His paintings in college were typically of natural landscapes, and he later grew interested in working for the Department of Natural Resources. In 2016, he began working at Deam Lake State Recreation Area in Borden as a summer naturalist.
He concentrated on educating tourists about themes like the environment and sustainability at Deam Lake. When he got the seasonal position at the Ohio Falls, he began studying more about geology, which he described as a "eye-opener."
Working at the Ohio Falls has provided him with a unique perspective on a familiar area.
"I look at all the things I painted about and realize I didn't realize what they were at the time," he remarked. "Holy smokes, I'm painting something that's 390 million years old," says the artist.
Naturalists normally have scientific degrees, but Gibson has discovered a link between his artistic background and his work as a naturalist, and he has fallen in love with the profession.
Working for the DNR at the Ohio Falls gave him the opportunity to teach monthly art workshops. In May, he hopes to teach a session on how to make mandalas out of natural materials to commemorate Mental Health Awareness Month.
He likes showing people the fossil beds along the Ohio River as part of his profession as a naturalist, which includes anything from caring for the bird sanctuary to eliminating invasive plant species. He is excited for the forthcoming season, and he plans to conduct activities such as songbird treks and bringing groups to some of the park's fishing hotspots.
Gibson hopes to become certified as a full-time naturalist as well as a qualification to conduct therapeutic hikes. He stated he would love to send patients from the VA hospital to the Falls of the Ohio for rehabilitation hikes.
The Falls of the Ohio Foundation's executive director, Kenton Wooden, said he appreciated Gibson's enthusiasm for the state park and was looking forward to having him return for the painting workshops.
"He created the art programs here, and they really took off," Wooden said. "It just seemed like a great intriguing opportunity to bring art here and to educate people about what we have here at the falls." "Mike is in this very unusual position of being both a Falls of the Ohio enthusiast and an artist, so he's able to bring the two together and share them with others in various ways."
"It's not a trek, it's not typical programming," he said, "but it's about learning about this area via art."
The Arts Alliance of Southern Indiana's programming director and curator, Paig Trinkle, says the group wants to get the word out about Gibson because "it's vital to get his gift out there, knowing that it affects so many others."
"Nature is an artist," Gibson says, citing anything from natural agate formations that resemble landscape paintings to the geometric arrangement of a snowflake examined under a microscope as sources of inspiration.

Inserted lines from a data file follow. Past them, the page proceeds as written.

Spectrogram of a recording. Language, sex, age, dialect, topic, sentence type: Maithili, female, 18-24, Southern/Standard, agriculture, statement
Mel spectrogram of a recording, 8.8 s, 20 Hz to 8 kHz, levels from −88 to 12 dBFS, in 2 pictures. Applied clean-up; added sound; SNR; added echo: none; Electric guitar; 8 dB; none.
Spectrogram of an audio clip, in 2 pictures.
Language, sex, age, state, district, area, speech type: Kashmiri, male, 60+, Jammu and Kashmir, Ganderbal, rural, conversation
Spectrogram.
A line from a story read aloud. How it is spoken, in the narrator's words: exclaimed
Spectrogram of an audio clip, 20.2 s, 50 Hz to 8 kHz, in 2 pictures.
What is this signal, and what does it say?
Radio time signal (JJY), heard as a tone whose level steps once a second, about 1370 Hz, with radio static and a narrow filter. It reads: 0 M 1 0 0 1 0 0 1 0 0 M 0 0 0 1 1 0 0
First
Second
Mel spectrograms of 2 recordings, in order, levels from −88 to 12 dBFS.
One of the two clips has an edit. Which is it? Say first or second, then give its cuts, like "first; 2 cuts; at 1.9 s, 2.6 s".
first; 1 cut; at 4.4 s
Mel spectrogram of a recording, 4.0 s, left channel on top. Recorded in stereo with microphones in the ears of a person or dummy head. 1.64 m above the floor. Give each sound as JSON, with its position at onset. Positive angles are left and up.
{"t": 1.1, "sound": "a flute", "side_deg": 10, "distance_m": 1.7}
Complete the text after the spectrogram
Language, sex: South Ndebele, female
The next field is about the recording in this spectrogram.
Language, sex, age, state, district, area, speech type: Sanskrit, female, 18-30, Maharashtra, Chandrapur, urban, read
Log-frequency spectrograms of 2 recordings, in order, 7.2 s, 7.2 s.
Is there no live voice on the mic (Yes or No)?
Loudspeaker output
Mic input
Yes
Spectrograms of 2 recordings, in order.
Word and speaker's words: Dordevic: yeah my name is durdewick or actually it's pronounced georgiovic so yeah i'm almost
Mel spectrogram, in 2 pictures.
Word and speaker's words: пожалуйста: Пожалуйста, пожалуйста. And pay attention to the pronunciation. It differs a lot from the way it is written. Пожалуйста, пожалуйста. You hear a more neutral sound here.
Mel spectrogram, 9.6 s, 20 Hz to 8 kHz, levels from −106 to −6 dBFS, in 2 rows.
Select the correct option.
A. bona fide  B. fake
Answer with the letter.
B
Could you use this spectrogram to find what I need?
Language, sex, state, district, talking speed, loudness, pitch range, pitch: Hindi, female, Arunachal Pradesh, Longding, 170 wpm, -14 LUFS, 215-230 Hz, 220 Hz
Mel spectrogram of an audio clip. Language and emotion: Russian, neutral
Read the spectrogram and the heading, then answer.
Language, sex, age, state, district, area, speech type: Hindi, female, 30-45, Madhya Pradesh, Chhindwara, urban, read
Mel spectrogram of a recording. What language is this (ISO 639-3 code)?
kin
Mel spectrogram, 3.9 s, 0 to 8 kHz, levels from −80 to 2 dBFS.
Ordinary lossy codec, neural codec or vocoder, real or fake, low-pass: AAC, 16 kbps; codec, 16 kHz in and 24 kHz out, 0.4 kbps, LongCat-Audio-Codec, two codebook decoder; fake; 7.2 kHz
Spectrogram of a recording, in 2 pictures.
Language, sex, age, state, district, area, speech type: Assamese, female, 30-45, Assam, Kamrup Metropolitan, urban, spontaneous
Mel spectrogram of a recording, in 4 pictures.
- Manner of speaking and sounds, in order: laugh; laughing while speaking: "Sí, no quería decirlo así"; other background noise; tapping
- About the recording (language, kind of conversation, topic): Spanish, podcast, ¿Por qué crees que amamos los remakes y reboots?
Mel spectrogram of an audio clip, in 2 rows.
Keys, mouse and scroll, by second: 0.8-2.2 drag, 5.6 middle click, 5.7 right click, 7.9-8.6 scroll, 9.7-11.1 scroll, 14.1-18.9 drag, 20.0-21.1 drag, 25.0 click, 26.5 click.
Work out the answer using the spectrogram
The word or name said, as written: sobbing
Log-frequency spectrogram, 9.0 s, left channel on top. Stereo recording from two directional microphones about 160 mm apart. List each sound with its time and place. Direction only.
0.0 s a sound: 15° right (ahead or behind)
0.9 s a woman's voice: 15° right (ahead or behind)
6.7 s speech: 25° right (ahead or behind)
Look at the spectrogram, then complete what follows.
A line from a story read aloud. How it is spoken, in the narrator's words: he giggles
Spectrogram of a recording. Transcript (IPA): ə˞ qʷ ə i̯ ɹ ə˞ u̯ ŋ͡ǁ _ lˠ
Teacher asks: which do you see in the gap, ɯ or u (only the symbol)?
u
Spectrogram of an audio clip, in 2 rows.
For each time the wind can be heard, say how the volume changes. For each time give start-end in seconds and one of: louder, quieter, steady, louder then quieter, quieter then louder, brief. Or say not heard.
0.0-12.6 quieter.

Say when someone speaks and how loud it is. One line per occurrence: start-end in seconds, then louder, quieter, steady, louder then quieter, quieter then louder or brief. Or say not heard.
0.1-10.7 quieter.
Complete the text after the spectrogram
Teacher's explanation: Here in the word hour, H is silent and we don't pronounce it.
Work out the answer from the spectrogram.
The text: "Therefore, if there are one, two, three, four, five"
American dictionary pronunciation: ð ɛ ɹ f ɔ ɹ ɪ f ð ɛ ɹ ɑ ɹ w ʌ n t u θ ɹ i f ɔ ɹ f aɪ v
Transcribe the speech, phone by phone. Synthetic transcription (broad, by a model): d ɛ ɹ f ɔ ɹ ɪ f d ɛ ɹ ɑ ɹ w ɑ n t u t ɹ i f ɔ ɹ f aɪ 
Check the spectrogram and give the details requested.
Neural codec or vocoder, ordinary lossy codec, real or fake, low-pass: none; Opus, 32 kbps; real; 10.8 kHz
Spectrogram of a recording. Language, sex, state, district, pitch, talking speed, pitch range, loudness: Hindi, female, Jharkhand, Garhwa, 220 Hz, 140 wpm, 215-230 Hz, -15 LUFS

He sees the Ohio Falls as a "rich, historical monument" that continues to teach him new things, whether it's about the Devonian fossil beds or the local animals.
"Nature will show you art," Gibson stated, referring to what nature generates on its own. Gibson may just be one of the many examples of art healing veterans.